Task objective ->
Reproduce all the records word for word. Omit images.

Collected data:
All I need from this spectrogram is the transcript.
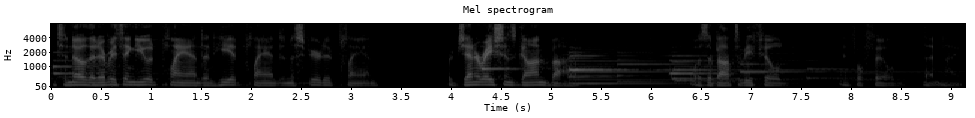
and to know that everything you had planned and he had planned and the Spirit had planned for generations gone by was about to be filled and fulfilled that night.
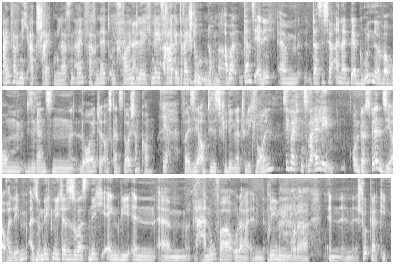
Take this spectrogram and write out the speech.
einfach nicht abschrecken lassen, einfach nett und freundlich. Nee, frag in drei Stunden nochmal. Aber ganz ehrlich, ähm, das ist ja einer der Gründe, warum diese ganzen Leute aus ganz Deutschland kommen. Ja. Weil sie ja auch dieses Feeling natürlich wollen. Sie möchten es mal erleben. Und das werden sie ja auch erleben. Also nicht, nicht dass es sowas nicht irgendwie in ähm, Hannover oder in Bremen oder in, in Stuttgart gibt.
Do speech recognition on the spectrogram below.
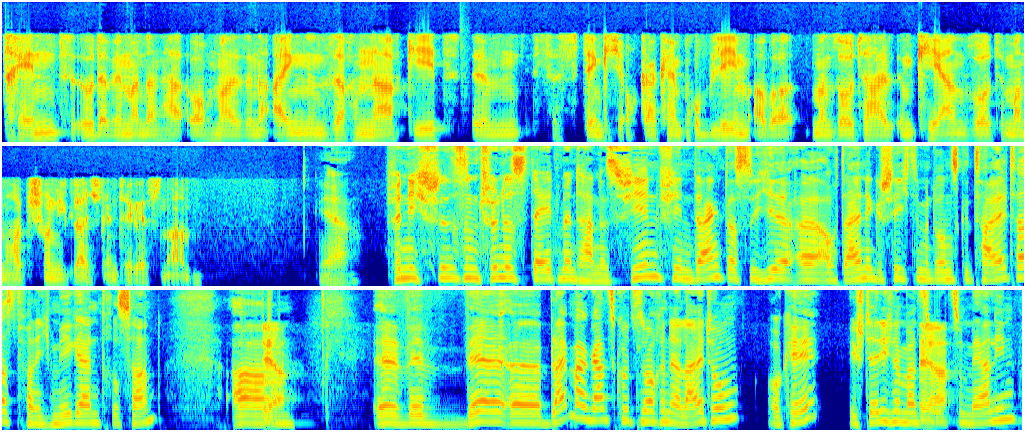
trennt oder wenn man dann halt auch mal seine eigenen Sachen nachgeht, ähm, ist das, denke ich, auch gar kein Problem. Aber man sollte halt im Kern sollte man halt schon die gleichen Interessen haben. Ja. Finde ich, das ist ein schönes Statement, Hannes. Vielen, vielen Dank, dass du hier äh, auch deine Geschichte mit uns geteilt hast. Fand ich mega interessant. Ähm, Ja. Äh, wer, wer, äh, bleib mal ganz kurz noch in der Leitung, okay? Ich stelle dich nochmal zurück Ja. zu Merlin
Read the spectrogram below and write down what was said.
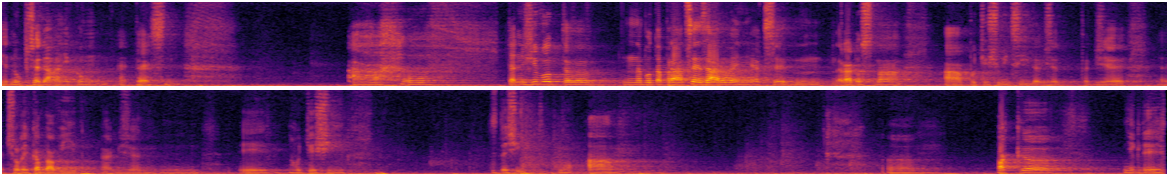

Written answer ->
All I need from this spectrogram is the transcript.
and to know that everything you had planned and he had planned and the Spirit had planned for generations gone by was about to be filled and fulfilled that night.
Take this spectrogram and write out the speech.
einfach nicht abschrecken lassen, einfach nett und freundlich. Nee, frag in drei Stunden nochmal. Aber ganz ehrlich, ähm, das ist ja einer der Gründe, warum diese ganzen Leute aus ganz Deutschland kommen. Ja. Weil sie ja auch dieses Feeling natürlich wollen. Sie möchten es mal erleben. Und das werden sie ja auch erleben. Also nicht, nicht dass es sowas nicht irgendwie in ähm, Hannover oder in Bremen oder in, in Stuttgart gibt.
Do speech recognition on the spectrogram below.
trennt oder wenn man dann halt auch mal seine eigenen Sachen nachgeht, ähm, ist das, denke ich, auch gar kein Problem. Aber man sollte halt im Kern sollte man halt schon die gleichen Interessen haben. Ja. Finde ich, das ist ein schönes Statement, Hannes. Vielen, vielen Dank, dass du hier äh, auch deine Geschichte mit uns geteilt hast. Fand ich mega interessant. Ähm, Ja. Äh, wer, wer, äh, bleib mal ganz kurz noch in der Leitung, okay? Ich stelle dich nochmal zurück Ja. zu Merlin
Read the spectrogram below and write down what was said.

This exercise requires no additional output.